As a young evangelical Protestant, I paid no attention to Gregory the Great, but I would have viewed myself as an “elephant” when it came to the Bible. I had read the Bible and memorized verses from the age of three, taken correspondence Bible courses, attended regular Bible studies and earned a degree from a Bible college.
Truth to be told, I was a water skipper, barely touching the surface of sacred Scripture. Yet several verses puzzled me; some even bothered me. Here are five passages that stand out to me, 20 years after I began to seriously consider the claims of the Catholic Church.
• John 6: The entire, lengthy chapter is a brilliantly constructed theological tour de force. The final section (beginning with verse 51) contains a repeated claim, made by Jesus, that began gnawing at me (pun intended!) even while at Bible college: “Amen, amen, I say to you, unless you eat the flesh of the Son of Man and drink his blood, you do not have life within you” (v. 53). Whatever could He mean? I consulted numerous Protestant commentaries, and they spoke of symbolic language and metaphors; some seemed more intent on what Jesus didn’t mean than on what He did mean!
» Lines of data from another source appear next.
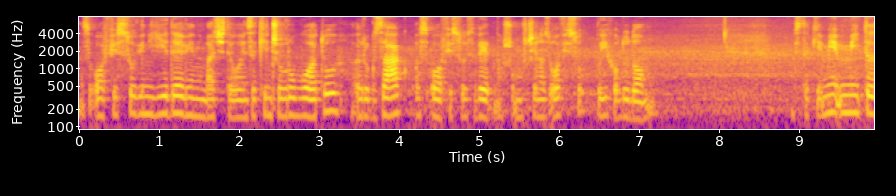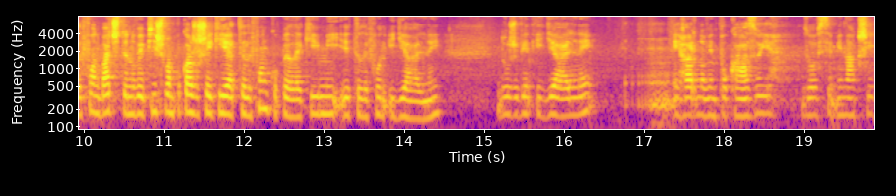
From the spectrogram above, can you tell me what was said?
З офісу він їде. Він, бачите, він закінчив роботу, рюкзак з офісу. Видно, що мужчина з офісу поїхав додому. Ось такий. Мій, мій телефон, бачите, новий пізніше вам покажу, що який я телефон купила, який мій телефон ідеальний. Дуже він ідеальний. І гарно він показує. Зовсім інакший.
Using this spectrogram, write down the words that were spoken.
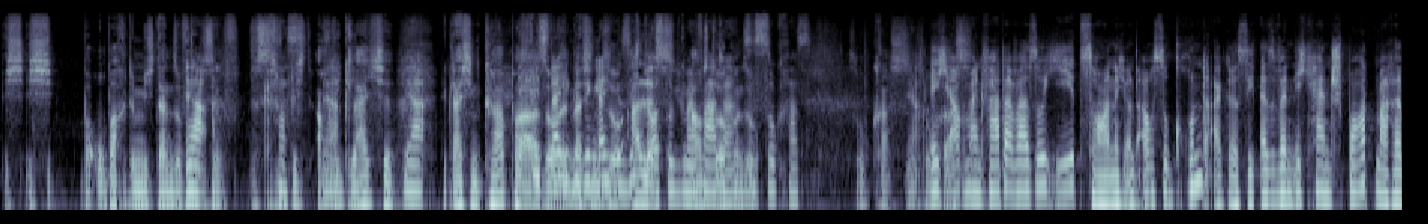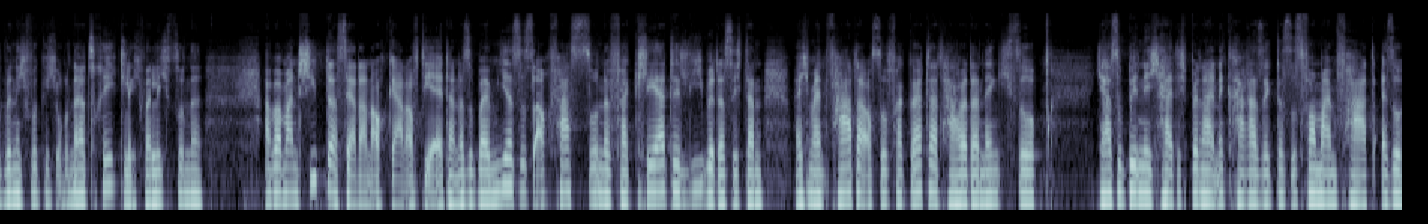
ich, ich beobachte mich dann so Ja. diesem, das ist Krass, wirklich auch ja. die gleiche, Ja. die gleichen Ich Körper, so, gleich, den gleichen, gleichen so alles, Gesichtsausdruck wie mein Ausdruck Vater. und so. Das ist so krass. So krass. Ja. So Ich krass. auch, mein Vater war so jähzornig und auch so grundaggressiv. Also wenn ich keinen Sport mache, bin ich wirklich unerträglich, weil ich so eine, aber man schiebt das ja dann auch gern auf die Eltern. Also bei mir ist es auch fast so eine verklärte Liebe, dass ich dann, weil ich meinen Vater auch so vergöttert habe, dann denke ich so, ja, so bin ich halt. Ich bin halt eine Karasek. Das ist von meinem Vater. Also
I was not satisfied, as those explanations made little sense of the obvious shock — and awe — intended. Then I discovered the early second-century Letter to the Smyrnaeans, written by St. Ignatius of Antioch, who denounced those heretics (the Docetists) who denied that “that the Eucharist is the flesh of our Savior Jesus Christ.”
• 1 Timothy 3:15: From an early age I had been taught that the Bible was the foundation of all truth, the final word from God on anything and everything of importance. The “Church,” I believed, was the entirety of all “true believers,” bound together by spiritual, invisible bonds. External bonds and signs of communion were fine, as far as they went — which usually wasn’t far at all. Catholics, it seemed, were always talking about “the Church,” while we were focused on Jesus and the Bible. Yet the apostle Paul, who preached Christ constantly, described the Church as “the household of God” and the “pillar and foundation of truth.” How had I missed that? In truth, I had read it many times, but without much thought at all for the deep implications of Paul’s words.
• Matthew 16:13-20: “You are Peter, and upon this rock I will build my church” (v. 18). Those words have been scrutinized, analyzed and parsed a million times. For me, they made more and more sense as I studied early Church history in detail. I found that not only was the authority of the Petrine office recognized and upheld very early, it was a truly catholic belief. Those who rejected it were usually those who also rejected core teachings about Jesus, salvation and the sacraments. Also, I saw how Jesus’ words fit into his identity as the Son of David, the Messiah-King whose kingdom would include offices and positions of authority, in part because the Church was both an invisible and visible Body.
• 2 Peter 1:3-4: As an evangelical, I usually thought of salvation as an escape from sin and death. The part I missed was the call to “become partakers of the divine nature” (v. 4, RSV). The apostle John wrote: “Beloved, we are God’s children now” (see 1 Jn 3:1-3). In short, the Catholic Church teaches that we can be filled with God’s actual, Trinitarian life. “Grace is a participation in the life of God. It introduces us into the intimacy of Trinitarian life” (CCC, no. 1997; see also Nos. 460, 1996).
• The fifth verse is the one that doesn’t exist, the never-written Bible verse that lists the 46 Old Testament books and the 27 New Testament books. As Jesuit Father Mitch Pacwa likes to say, “The Bible did not come with a Table of Contents.” It is true: “All scripture is inspired by God” (2 Tm 3:16). But what scripture? Who decides what is in and what is out? Through the study of history, I learned the truth of Blessed John Henry Newman’s famous statement: “To be deep in history is to cease to be Protestant.” TCA